Known as Turtuga blanku in Papiamentu, the Green turtle (Chelonia mydas) is one of Bonaire’s more common species of sea turtles, along with the Hawksbill turtle (Eretmochelys imbricata). The Green turtle has a smooth edge to its shell (or carapace) and a rounded mouth, while the Hawksbill has a beaked mouth and a jagged edge to its shell. Green turtles nest on Bonaire’s sandy beaches and adults forage in coral reef areas, mangroves and seagrass beds. This large sea turtle is named for the green color of its body fat. Its carapace (shell) is olive and black colored with a teardrop shape. Adults live on a diet of seagrass and algae, although young Green Turtles also eat invertebrates such as crabs, shrimp and jellyfish. Green turtles typically stay underwater for 5 to 10 minutes when they are actively feeding, but can stay under for 2 to 3 hours when resting! They don’t need to come up for air during that time because their muscles and blood store large quantities of oxygen; their heart rate also drastically slows down to conserve as much oxygen as possible.
A number of monitoring projects have taken place to better understand the life cycles and migratory routes of this globally endangered species. Like other sea turtles, Green Turtles migrate vast distances between their nesting and foraging grounds.
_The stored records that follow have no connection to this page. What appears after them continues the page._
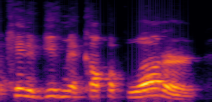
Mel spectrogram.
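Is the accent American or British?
American. It is said in an American accent.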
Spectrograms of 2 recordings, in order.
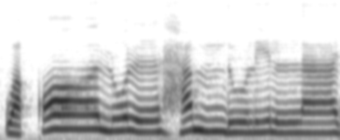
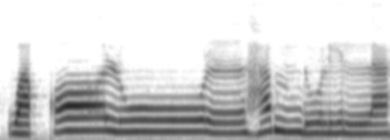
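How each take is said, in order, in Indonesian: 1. Vokal pada 'lu' dibaca pendek. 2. Vokal pada 'lu' dibaca panjang. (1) "Yang benar ... Jadi dia pendek" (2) "Jadi bukan ... itu salah ya"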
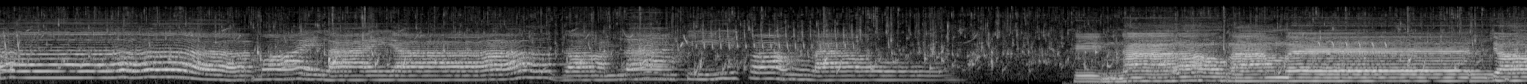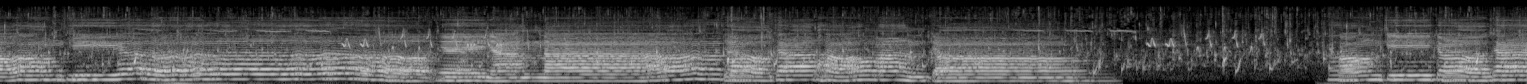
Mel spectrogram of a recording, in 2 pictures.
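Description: Unaccompanied soóng cọ folk singing of the Sán Chỉ people: long held notes that waver and slide slowly between pitches, sung in long phrases. There is a short break a little over a third of the way in and another near the end.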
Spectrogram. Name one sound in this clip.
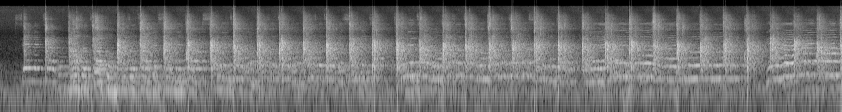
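A crowd of men and women sings together.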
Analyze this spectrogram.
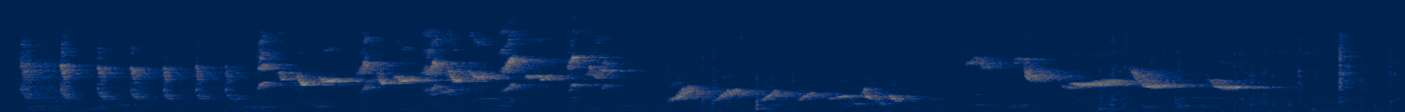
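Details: White-rumped shama in full, energetic song from Indonesia: a series of quick repeated notes, then loud varied whistled phrases sweeping up and down, some falling slurs, with brief pauses between bursts.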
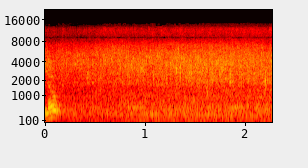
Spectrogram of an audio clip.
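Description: Pork chops frying in hot canola oil: a steady sizzle.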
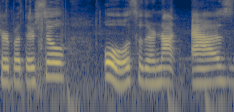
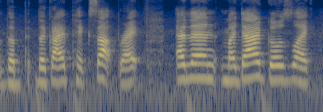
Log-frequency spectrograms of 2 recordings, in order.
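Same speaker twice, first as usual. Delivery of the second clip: ordinary delivery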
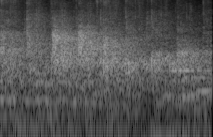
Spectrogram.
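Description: Applause: a steady patter of many hand claps.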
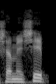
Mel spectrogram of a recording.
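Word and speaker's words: Przemyśl: O sigui, vaig començar a l'estació de Xemeixé, es pronuncia Xemeixé, però és Percemisil, un nom molt estrany,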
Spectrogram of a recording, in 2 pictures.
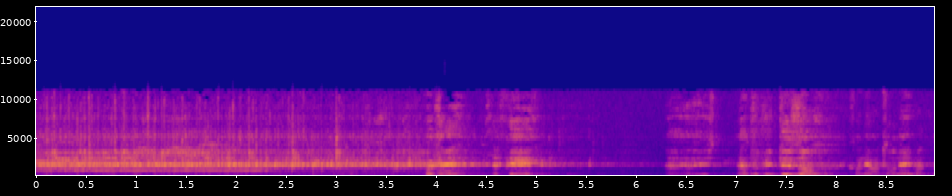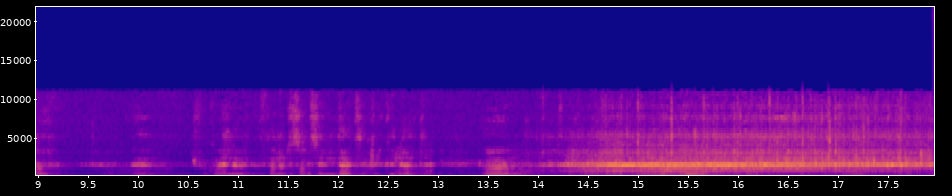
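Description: A large crowd cheers and whistles loudly in a big echoing hall.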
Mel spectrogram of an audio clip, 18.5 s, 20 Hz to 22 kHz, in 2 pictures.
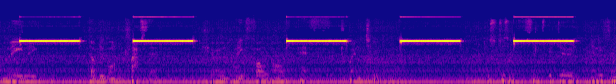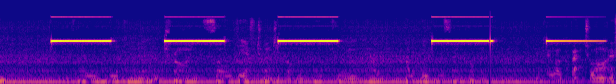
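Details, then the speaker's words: Miele W1 Classic washing machine showing an F20 error: ten high, steady alarm beeps about every two seconds. Debris in the drain filter stopped the pump turning; the fix was clearing the filter and turning the propeller. "just to recap we had an f20 problem machine kept beeping not working"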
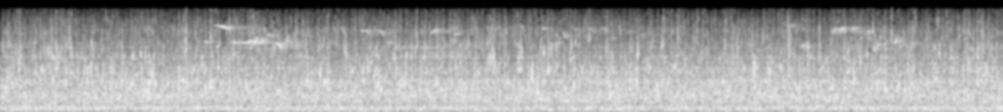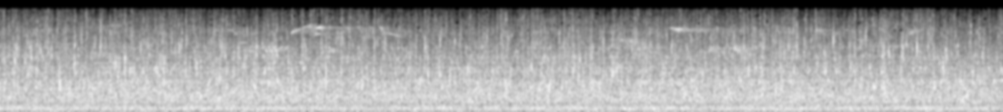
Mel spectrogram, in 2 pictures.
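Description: Stream rushing over rocks, a steady, even rush of water, with now and then a brief, faint, high bird chirp.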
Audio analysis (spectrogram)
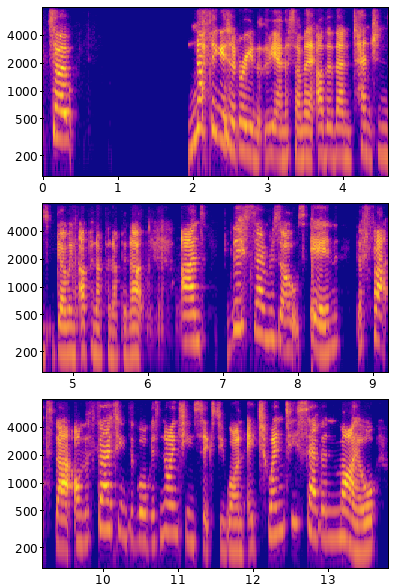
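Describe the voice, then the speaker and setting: A woman's voice: a little high, lively intonation, moderate pace, sharp tone. A young woman, giving a casual recorded history lesson in a chatty, informal way, full of asides and filler words. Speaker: history teacher.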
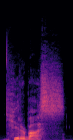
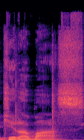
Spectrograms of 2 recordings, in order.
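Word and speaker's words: Kiribati: this but it's funas it's pronounced kbass for some real reason the ti makes an S sound y'all can go die bro what okay kabas yeah fine yeah I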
The Dutch Caribbean Nature Alliance collaborated with Stenapa St Eustatius and the St. Maarten Nature Foundation to track the migration route of both green and hawksbill turtles found on St. Eustatius and St. Maarten between 2006 and 2008. They founds that each of the four turtles they tracked travelled in a different direction—one went to the Dominican Republic, one to St Bartholomew, one to St Kitts and Nevis, and one stayed in St. Eustatius.
The IUCN Red List lists the Green turtle as endangered due human activities such as intentional egg harvest, contamination of or development on coastal habitats, incidental bycatch and degradation of nesting beaches. The local NGO S Sea Turtle Conservation Bonaire works to monitor, research and protect our turtles. We now know that female Green Turtles nest on Bonaire’s beaches at intervals of 2 to 3 years, and that adults are rarely seen outside the breeding season. Juveniles, however, are observed foraging year round in the waters around Bonaire. Through DNA analyses, it was found that these sea turtles come from other parts of the Caribbean and the South Atlantic. Some Green Turtles were found to come as far away as West Africa. They found that Green turtles in Lac Bay on Bonaire have much higher growth rates than in other parts of the Caribbean- demonstrating the importance of conserving seagrass and mangrove habitats in order to protect these turtles.